DATA UNDER STUDY =>
········

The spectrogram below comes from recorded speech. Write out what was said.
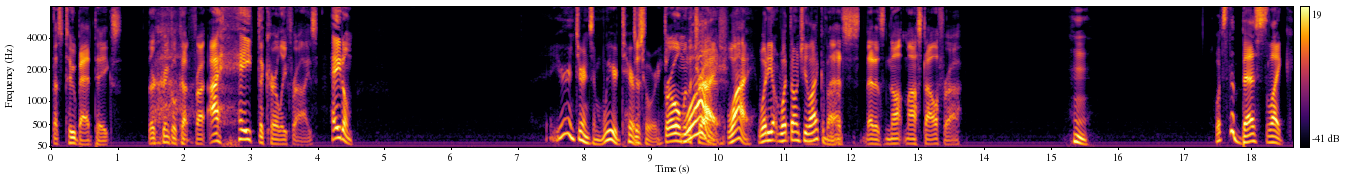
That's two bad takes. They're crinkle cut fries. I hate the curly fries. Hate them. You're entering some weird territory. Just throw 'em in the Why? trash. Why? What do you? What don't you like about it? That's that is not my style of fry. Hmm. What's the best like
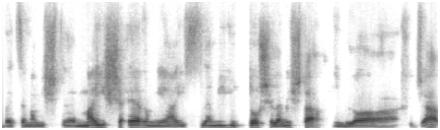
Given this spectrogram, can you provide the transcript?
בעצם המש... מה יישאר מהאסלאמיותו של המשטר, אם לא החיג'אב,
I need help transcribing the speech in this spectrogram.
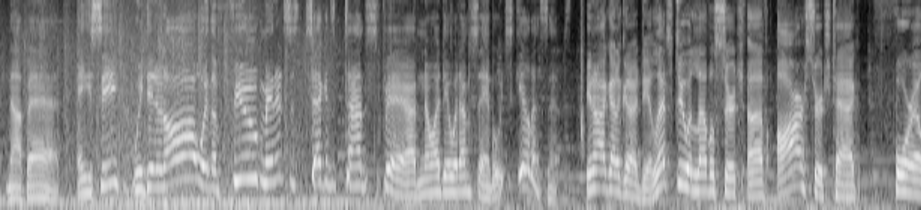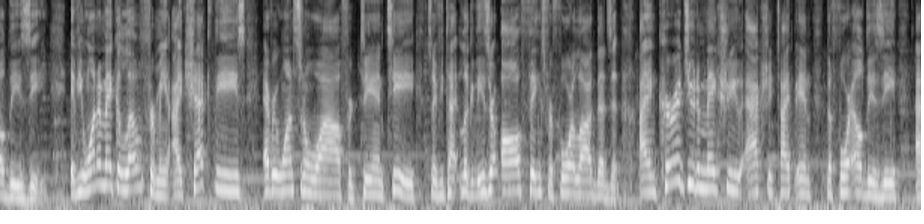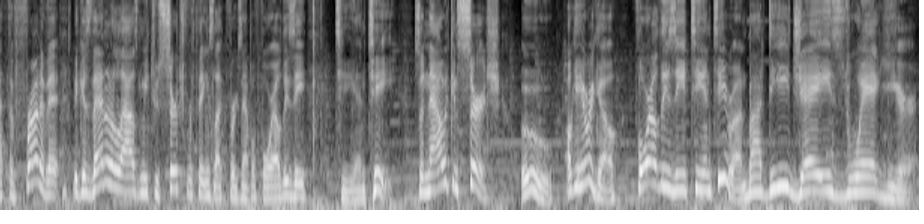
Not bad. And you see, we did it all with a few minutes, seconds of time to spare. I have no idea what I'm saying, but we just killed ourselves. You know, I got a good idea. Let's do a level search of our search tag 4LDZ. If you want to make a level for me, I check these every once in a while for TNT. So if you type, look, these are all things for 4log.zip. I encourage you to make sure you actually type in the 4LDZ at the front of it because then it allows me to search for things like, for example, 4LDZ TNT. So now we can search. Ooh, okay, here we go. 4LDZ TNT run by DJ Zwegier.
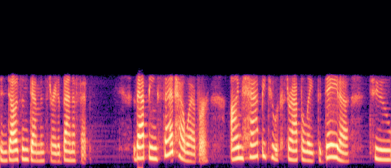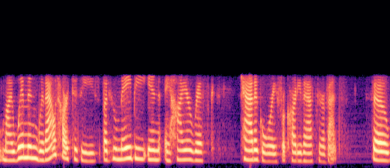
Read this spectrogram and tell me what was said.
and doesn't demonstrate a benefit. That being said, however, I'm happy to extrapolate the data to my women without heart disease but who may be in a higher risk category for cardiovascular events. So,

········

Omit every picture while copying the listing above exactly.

The spectrogram below comes from recorded speech. Write out what was said.
That's two bad takes. They're crinkle cut fries. I hate the curly fries. Hate them. You're entering some weird territory. Just throw 'em in the Why? trash. Why? What do you? What don't you like about it? That's that is not my style of fry. Hmm. What's the best like
Given this spectrogram, can you provide the transcript?
בעצם המש... מה יישאר מהאסלאמיותו של המשטר, אם לא החיג'אב,
I need help transcribing the speech in this spectrogram.
Not bad. And you see, we did it all with a few minutes, seconds of time to spare. I have no idea what I'm saying, but we just killed ourselves. You know, I got a good idea. Let's do a level search of our search tag 4LDZ. If you want to make a level for me, I check these every once in a while for TNT. So if you type, look, these are all things for 4log.zip. I encourage you to make sure you actually type in the 4LDZ at the front of it because then it allows me to search for things like, for example, 4LDZ TNT. So now we can search. Ooh, okay, here we go. 4LDZ TNT run by DJ Zwegier.
Read this spectrogram and tell me what was said.
and doesn't demonstrate a benefit. That being said, however, I'm happy to extrapolate the data to my women without heart disease but who may be in a higher risk category for cardiovascular events. So,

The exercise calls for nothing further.